[[ Supplied material open ]]

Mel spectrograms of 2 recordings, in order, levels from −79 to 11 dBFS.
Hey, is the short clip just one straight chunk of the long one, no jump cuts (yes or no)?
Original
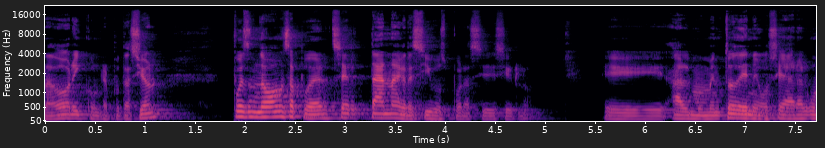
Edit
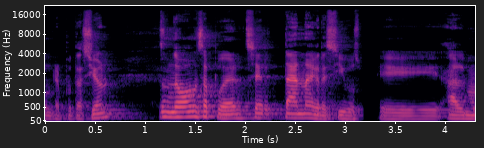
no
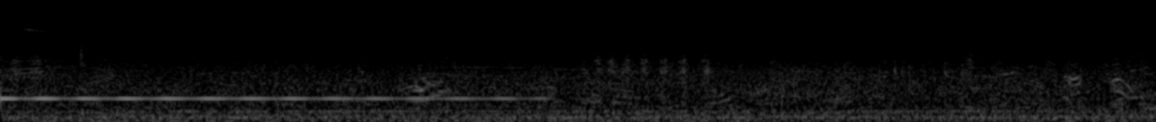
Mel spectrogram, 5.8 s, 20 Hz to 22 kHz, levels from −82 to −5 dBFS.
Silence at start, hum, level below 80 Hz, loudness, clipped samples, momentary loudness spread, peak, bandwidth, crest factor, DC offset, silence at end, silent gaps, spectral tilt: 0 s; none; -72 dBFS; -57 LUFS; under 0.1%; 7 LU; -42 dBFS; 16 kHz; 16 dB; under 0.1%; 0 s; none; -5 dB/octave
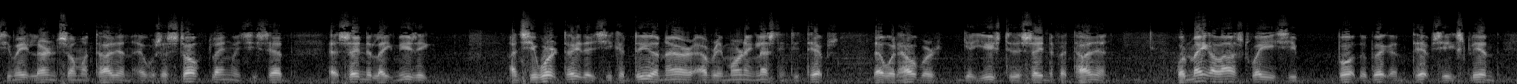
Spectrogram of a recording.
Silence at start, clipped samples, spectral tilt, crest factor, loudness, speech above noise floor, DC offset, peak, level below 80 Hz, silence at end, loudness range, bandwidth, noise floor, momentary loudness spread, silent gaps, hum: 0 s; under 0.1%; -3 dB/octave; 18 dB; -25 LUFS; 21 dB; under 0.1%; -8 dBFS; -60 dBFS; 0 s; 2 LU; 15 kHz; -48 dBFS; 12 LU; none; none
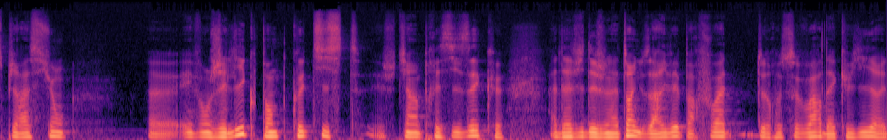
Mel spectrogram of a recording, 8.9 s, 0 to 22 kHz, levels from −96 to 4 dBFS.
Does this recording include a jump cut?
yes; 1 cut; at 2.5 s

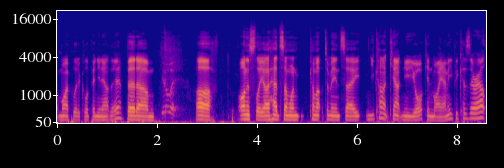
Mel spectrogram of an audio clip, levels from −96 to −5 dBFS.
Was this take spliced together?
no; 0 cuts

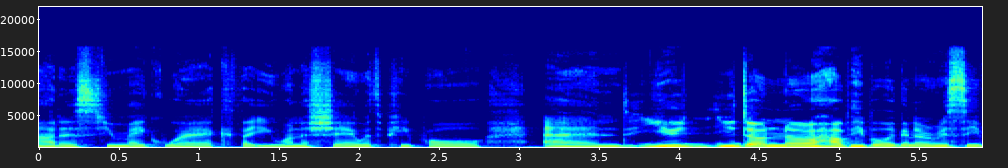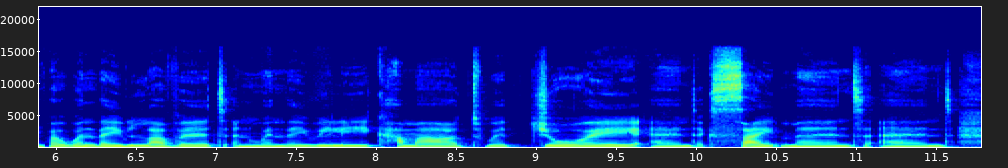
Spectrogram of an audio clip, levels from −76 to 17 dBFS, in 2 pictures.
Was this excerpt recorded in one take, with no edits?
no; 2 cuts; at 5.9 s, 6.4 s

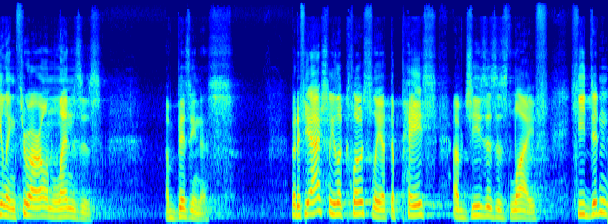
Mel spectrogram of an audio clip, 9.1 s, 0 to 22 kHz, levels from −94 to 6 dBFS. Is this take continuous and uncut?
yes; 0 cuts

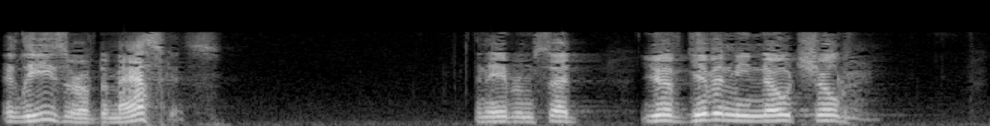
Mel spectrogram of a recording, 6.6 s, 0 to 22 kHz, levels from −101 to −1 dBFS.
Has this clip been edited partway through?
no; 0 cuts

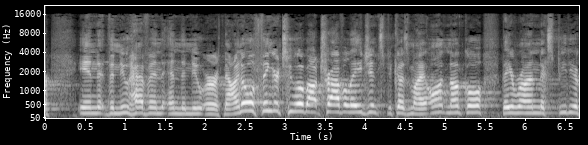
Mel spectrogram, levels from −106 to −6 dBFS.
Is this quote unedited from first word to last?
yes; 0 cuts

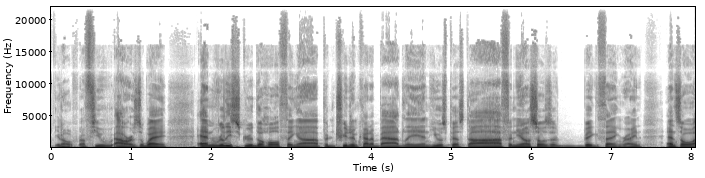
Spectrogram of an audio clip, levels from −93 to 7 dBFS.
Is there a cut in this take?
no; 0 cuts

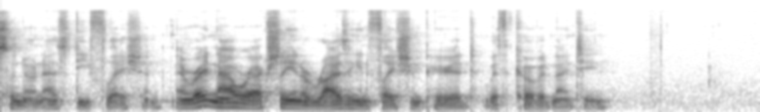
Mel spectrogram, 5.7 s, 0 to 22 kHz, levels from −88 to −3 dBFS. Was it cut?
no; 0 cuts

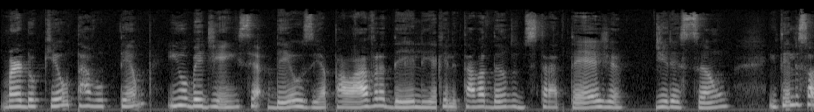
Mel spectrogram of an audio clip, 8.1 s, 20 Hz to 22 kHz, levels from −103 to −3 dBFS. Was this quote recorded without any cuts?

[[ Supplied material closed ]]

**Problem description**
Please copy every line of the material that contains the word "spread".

**Written solution**
Silence at start, hum, level below 80 Hz, loudness, clipped samples, momentary loudness spread, peak, bandwidth, crest factor, DC offset, silence at end, silent gaps, spectral tilt: 0 s; none; -72 dBFS; -57 LUFS; under 0.1%; 7 LU; -42 dBFS; 16 kHz; 16 dB; under 0.1%; 0 s; none; -5 dB/octave
Silence at start, clipped samples, spectral tilt, crest factor, loudness, speech above noise floor, DC offset, peak, level below 80 Hz, silence at end, loudness range, bandwidth, noise floor, momentary loudness spread, silent gaps, hum: 0 s; under 0.1%; -3 dB/octave; 18 dB; -25 LUFS; 21 dB; under 0.1%; -8 dBFS; -60 dBFS; 0 s; 2 LU; 15 kHz; -48 dBFS; 12 LU; none; none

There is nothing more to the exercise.